Meet Our Vendor of the Week
What's the best kept secret in East "Goat-shen"??? There's your clue - - - GOATS!!!
|Here's a lovely lady!|
|Isn't she a beauty!|
|A bunch of kids just hanging around.|
|I live in East Goshen too!|
|A peek in the Cheese Room - some beautiful chevre finishing.|
|Yum - oh the possibilities!!!|
Speaking of possibilities - here's a great recipe from Donna for Beet Salad with Grapefruit and Chevre - - - beets are in season from all of our veggie vendors.
With Grapefruit and Chevre
2 pounds raw beets
Handful of thyme sprigs
1 large ruby red grapefruit
Few lemon thyme sprigs, leaves stripped
2 tablespoons olive oil
2 tablespoons hazelnut oil
Pinch of super fine sugar
¼ pound chevre, crumbled
Handful of hazelnuts, toasted and lightly crushed
Preheat oven to 3500. Wash beets, then trim the tops and roots, and pat dry with paper towel. Scatter a thin layer of rock salt over a large piece of foil. Sprinkle with the thyme sprigs, then arrange beets in the middle. Bring up the edges of the foil and fold them together to seal the parcel. Place on a baking tray and bake for 35-45 minutes or until the beets are tender when pierced with a small knife. (Larger beets may need an extra 15-20 minutes)
Unwrap parcel, transfer the beets to a plate and leave to cool slightly. Peel beets while they are still warm, using a small paring knife. Cut into wedges and divide between individual serving plates.
To segment the grapefruit, slice off the top and bottom to expose the flesh. Stand on a board and cut along the curve of the fruit to remove the peel and the white pith. Holding the fruit over a sieve set on top of a bowl, cut along the membranes to release each segment. Finally squeeze the core to extract the juices before discarding.
Divide the segments between the plates. To make the dressing, add the lemon thyme leaves to the reserved grapefruit juice and whisk in olive and hazelnut oils. Season well with salt and pepper, adding a pinch of sugar if the dressing is too tart.
Scatter chevre and hazelnuts over each serving and drizzle with dressing.

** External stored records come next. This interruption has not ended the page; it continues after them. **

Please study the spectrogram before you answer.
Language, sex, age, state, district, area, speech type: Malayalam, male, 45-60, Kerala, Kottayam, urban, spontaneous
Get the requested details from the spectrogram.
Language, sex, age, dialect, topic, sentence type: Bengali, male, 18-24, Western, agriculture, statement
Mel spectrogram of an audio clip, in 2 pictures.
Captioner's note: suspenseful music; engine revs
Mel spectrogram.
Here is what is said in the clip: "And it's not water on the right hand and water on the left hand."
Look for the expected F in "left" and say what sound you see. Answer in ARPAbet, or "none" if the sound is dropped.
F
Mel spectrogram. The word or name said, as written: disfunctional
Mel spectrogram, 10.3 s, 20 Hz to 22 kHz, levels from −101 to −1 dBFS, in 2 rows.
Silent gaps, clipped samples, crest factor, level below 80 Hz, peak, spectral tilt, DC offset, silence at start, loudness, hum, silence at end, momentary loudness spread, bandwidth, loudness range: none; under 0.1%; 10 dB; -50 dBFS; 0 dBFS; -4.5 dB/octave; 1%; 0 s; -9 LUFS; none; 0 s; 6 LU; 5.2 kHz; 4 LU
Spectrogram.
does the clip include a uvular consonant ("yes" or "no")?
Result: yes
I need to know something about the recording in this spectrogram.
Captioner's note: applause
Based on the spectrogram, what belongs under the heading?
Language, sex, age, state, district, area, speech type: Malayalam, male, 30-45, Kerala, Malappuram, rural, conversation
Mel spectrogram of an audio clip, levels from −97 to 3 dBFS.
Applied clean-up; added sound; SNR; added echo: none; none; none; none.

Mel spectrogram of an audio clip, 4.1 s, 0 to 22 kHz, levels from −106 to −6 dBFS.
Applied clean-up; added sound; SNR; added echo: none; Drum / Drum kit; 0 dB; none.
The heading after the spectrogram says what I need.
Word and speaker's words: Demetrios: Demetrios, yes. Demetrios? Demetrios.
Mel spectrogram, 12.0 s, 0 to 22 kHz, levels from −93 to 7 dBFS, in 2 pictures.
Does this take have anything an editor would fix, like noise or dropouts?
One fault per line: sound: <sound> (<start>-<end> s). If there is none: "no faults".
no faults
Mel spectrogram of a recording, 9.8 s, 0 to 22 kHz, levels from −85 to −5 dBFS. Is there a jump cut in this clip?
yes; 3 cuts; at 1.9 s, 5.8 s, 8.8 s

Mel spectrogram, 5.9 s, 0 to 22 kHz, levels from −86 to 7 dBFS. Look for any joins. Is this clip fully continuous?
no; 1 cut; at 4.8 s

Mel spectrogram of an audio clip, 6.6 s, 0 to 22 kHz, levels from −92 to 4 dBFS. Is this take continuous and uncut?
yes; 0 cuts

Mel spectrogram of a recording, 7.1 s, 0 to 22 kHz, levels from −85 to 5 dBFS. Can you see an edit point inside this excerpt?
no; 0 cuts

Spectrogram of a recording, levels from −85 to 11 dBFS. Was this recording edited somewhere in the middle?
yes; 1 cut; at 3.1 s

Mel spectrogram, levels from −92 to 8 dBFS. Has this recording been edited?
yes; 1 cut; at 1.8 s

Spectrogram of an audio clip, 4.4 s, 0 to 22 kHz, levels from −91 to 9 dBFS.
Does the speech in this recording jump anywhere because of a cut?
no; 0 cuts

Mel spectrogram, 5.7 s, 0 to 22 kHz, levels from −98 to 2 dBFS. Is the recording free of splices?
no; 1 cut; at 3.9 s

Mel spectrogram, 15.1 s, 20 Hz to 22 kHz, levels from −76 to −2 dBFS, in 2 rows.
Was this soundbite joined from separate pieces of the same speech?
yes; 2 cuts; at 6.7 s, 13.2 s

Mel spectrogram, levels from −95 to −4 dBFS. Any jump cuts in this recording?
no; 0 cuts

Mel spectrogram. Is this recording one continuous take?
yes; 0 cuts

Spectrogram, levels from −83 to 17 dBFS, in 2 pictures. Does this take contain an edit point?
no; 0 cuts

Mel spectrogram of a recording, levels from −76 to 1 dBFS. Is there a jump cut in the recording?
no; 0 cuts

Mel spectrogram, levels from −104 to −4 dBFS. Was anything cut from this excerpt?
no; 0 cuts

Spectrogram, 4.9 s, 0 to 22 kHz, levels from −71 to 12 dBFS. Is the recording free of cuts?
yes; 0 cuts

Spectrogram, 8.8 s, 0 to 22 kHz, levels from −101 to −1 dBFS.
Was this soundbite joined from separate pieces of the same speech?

Time to leave the farm - here are the milking girls - relaxing in the shade. Donna loves talking about their goats - feel free to ask her how the "kids" are doing.
Why Shellbark Hollow for a name??? - On a 1923 map of the Radnor Hunt area the current location of the farm was referred to as Shellbark Hollow. Shellbark is the name of a hickory tree..